Overall, it was a slow retail week–down 10 percent from last week and 8 percent off the same week in 2005–with Furtado landing the only six-figure sales. Underoath debuted at two on 98,000 copies of Define the Great Line, while the Dixie Chicks are still clucking with Taking the Long Way selling 87,000 copies at three.
At number four, American fans showed they’re keen for Keane as the U.K. group sold nearly 76,000 copies of Under the Iron Sea. This follow-up to their Grammy-nominated debut, Hopes and Fears–which sold over 5 million copies worldwide–already topped the charts across the pond with help from its smash hit, “Is It Any Wonder?”
The week’s final Top 10 newcomer was Field Mob, whose third album, Light Poles & Pine Trees, lit up the seven spot with 63,000 copies. The Peach State rap duo is signed to Ludacris’ Disturbing Tha Peace label, and their new disc features the new hit “So What” as well as “Georgia,” a collaboration with Ludacris, DJ Green Lantern and Jamie Foxx.
Finally, after spending the last few weeks at 11, Gnarls Barkley’s St. Elsewhere crept into the Top 10 at eight. The disc sold nearly 58,000 copies in its seventh week of release.

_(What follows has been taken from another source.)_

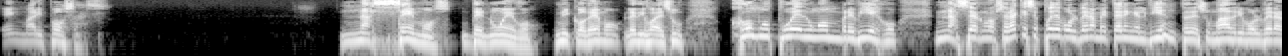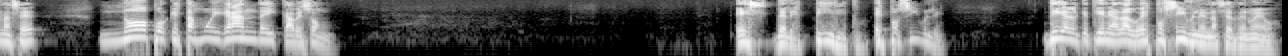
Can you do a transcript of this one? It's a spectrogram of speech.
en mariposas. Nacemos de nuevo. Nicodemo le dijo a Jesús, ¿cómo puede un hombre viejo nacer nuevo? ¿Será que se puede volver a meter en el vientre de su madre y volver a nacer? No, porque estás muy grande y cabezón. Es del espíritu. Es posible. Dígale al que tiene al lado, es posible nacer de nuevo.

Meanwhile, last week’s number one, Busta Rhymes’ The Big Bang, dropped four spots to five with 69,000, while the chart-topper before him, AFI’s Decemberunderground, dropped another six spots to nine on 57,000 in sales. The two remaining Top 10 albums were both soundtracks: High School Musical at six and Cars at 10.
Nearly three months after its release, Top 10 mainstay Me & My Gang by Rascal Flatts finally fell out, down from eight to 11. The disc holds the current record for 2006 first-week sales, 722,000 copies, and is the year’s only album to hold the number one spot for three consecutive weeks.
Elsewhere, Chi-town R&B crooner Donell Jones, who got his start writing and producing songs for artists like Usher, smoothed his way into the 15 spot as Journey of a Gemini sold 48,000 copies. Guster mustered up a number 25 bow with Ganging Up on the Sun selling 30,000, while Madonna’s live CD/DVD combo I’m Going To Tell You a Secret sold 25,000 units at 33.
Other noteworthy debuts included the Fast & the Furious: Tokyo Drift soundtrack at 40, the Counting Crows’ New Amsterdam: Live at Heineken Music Hall at 52, Cute Is What We Aim For’s Same Old Blood Rush with a New Touch at 75, Dragonforce’s Inhuman Rampage at 103 and Smokey Robinson’s Timeless Love at 109.
Here’s a recap of the Top 10:
1. Loose, Nelly Furtado
2. Define the Great Line, Underoath
3. Taking the Long Way, Dixie Chicks
4. Under the Iron Sea, Keane
5. The Big Bang, Busta Rhymes
6. High School Musical soundtrack, various
7. Light Poles & Pine Trees, Field Mob
8. St. Elsewhere, Gnarls Barkley
9. Decemberunderground, AFI
10. Cars soundtrack, various